*** Supplied data

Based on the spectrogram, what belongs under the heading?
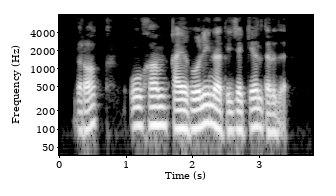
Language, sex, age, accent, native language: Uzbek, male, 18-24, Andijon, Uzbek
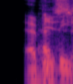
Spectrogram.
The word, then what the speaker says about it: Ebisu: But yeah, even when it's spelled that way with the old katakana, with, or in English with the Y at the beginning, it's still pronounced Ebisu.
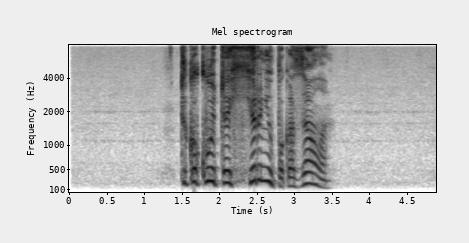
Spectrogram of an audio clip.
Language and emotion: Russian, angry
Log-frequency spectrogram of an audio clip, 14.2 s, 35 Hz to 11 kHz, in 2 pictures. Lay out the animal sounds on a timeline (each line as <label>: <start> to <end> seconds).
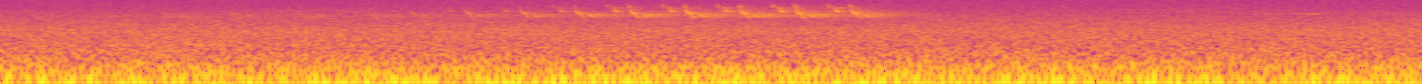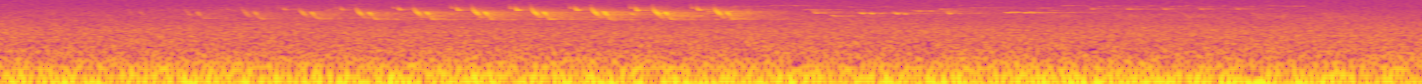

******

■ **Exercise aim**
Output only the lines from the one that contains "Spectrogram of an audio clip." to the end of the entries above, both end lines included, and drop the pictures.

■ **Written solution**
Spectrogram of an audio clip.
Language and emotion: Russian, angry
Log-frequency spectrogram of an audio clip, 14.2 s, 35 Hz to 11 kHz, in 2 pictures. Lay out the animal sounds on a timeline (each line as <label>: <start> to <end> seconds).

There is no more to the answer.